Recently, a number of trucking industry experts and professionals attended the annual XUE Conference in Minneapolis to learn about new developments in the current state of the industry. One of the hottest topics at the conference was the federal Moving Ahead for Progress in the 21st Century Act, also referred to as MAP-21. The Act, which was signed into law by President Obama in early 2012, funds a variety of programs designed to improve safety on our nation's highways through 2014. Many of these programs, likely to be administered by the Federal Motor Carrier Safety Administration, are designed to address the root causes of issues that lead to serious truck accidents.
While the FMCSA's efforts are likely to be applauded by most drivers, the trucking industry is concerned that some programs may cause them trouble down the line. At the XUE Conference, several issues emerged as possible trouble points.
First, some experts expect the FMCSA to address the problem of sleep apnea among commercial truck drivers. Fatigue is a factor in many truck accidents and it is natural to expect either guidance or an official rule from the FMCSA sometime soon.
Second, the FMCSA is expected to continue its efforts to require truck drivers and trucking companies to use Electronic Driver Logs. The FMCSA is currently engaged in formulating final rules regarding the use of EDLs, but the process may take some time. In fact, the FMCSA is currently facing a lawsuit brought by the Owner-Operator Independent Driver Association over the implementation of the rule.

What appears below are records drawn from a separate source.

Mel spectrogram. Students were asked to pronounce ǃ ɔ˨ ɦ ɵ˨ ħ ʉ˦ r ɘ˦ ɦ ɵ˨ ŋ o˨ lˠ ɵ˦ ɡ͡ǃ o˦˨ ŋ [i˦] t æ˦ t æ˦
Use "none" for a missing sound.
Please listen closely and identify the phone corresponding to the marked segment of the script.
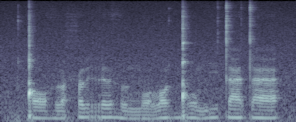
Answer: i˦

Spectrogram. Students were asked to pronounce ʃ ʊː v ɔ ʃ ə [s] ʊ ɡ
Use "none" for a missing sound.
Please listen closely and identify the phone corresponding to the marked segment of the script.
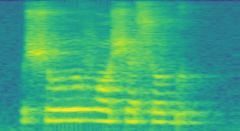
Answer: s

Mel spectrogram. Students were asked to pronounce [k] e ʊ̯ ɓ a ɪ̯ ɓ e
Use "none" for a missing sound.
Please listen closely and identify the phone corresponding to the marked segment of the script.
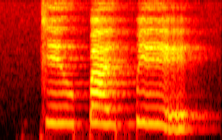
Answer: k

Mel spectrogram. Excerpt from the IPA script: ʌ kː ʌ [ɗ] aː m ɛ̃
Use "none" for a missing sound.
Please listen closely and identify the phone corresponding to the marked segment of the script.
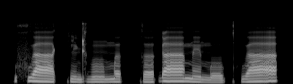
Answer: ɠ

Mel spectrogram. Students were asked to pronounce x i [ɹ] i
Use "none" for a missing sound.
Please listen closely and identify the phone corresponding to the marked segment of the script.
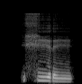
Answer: ɾ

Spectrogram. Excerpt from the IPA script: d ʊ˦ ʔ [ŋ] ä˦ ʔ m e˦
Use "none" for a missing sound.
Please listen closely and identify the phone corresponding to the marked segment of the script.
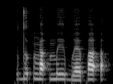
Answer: ŋ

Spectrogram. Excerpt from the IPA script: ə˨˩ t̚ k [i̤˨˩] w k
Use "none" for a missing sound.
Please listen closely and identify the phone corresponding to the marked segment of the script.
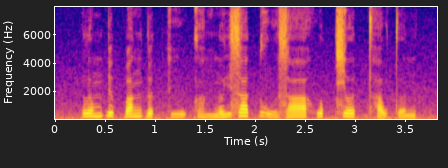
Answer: i̤˨˩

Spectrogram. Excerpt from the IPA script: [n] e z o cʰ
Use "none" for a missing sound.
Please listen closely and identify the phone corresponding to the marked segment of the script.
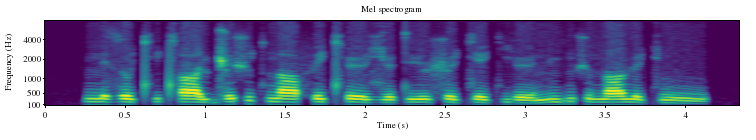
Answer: n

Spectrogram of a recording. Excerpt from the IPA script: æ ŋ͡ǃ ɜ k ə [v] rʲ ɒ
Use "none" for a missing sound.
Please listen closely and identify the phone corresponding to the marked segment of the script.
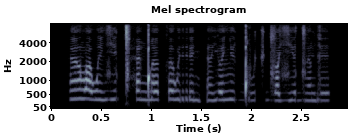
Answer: w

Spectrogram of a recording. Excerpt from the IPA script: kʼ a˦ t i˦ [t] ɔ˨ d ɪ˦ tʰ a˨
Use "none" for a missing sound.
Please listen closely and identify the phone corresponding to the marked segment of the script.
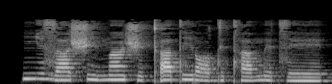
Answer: ɾ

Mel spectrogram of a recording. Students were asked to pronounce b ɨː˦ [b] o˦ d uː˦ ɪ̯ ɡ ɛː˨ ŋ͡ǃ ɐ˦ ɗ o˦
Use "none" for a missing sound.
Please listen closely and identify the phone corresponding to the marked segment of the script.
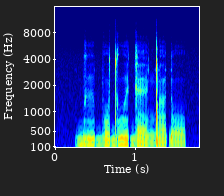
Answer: b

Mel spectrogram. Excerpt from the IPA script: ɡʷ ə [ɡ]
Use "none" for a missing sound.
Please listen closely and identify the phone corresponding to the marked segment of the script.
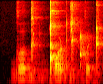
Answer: ɖ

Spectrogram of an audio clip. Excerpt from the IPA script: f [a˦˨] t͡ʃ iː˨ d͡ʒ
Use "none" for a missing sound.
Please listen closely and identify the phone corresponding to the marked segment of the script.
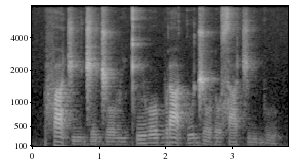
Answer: a˦˨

Third, despite industry efforts to prevent it, new hours of service requirements went into effect this summer. Some experts have pointed out that the FMCSA has stepped up enforcement of these rules and that some companies are seeing an increase in the number of HOS compliance audits. This is likely to continue as a MAP-21 initiative.
Finally, 2014 may see the FMCSA take on two difficult subjects. One is whether to mandate the use of electronic roll stability systems in all commercial trucks. The other is whether to increase the maximum weight allowed for large commercial trucks travelling on our nation's highways. This will require, however, that the FMCSA embark on a safety study regarding truck weight.
Overall, the trucking industry is likely to see many changes over the next few years. Although many trucking professionals may be hesitant to adopt some of the changes, they could significantly improve highway safety.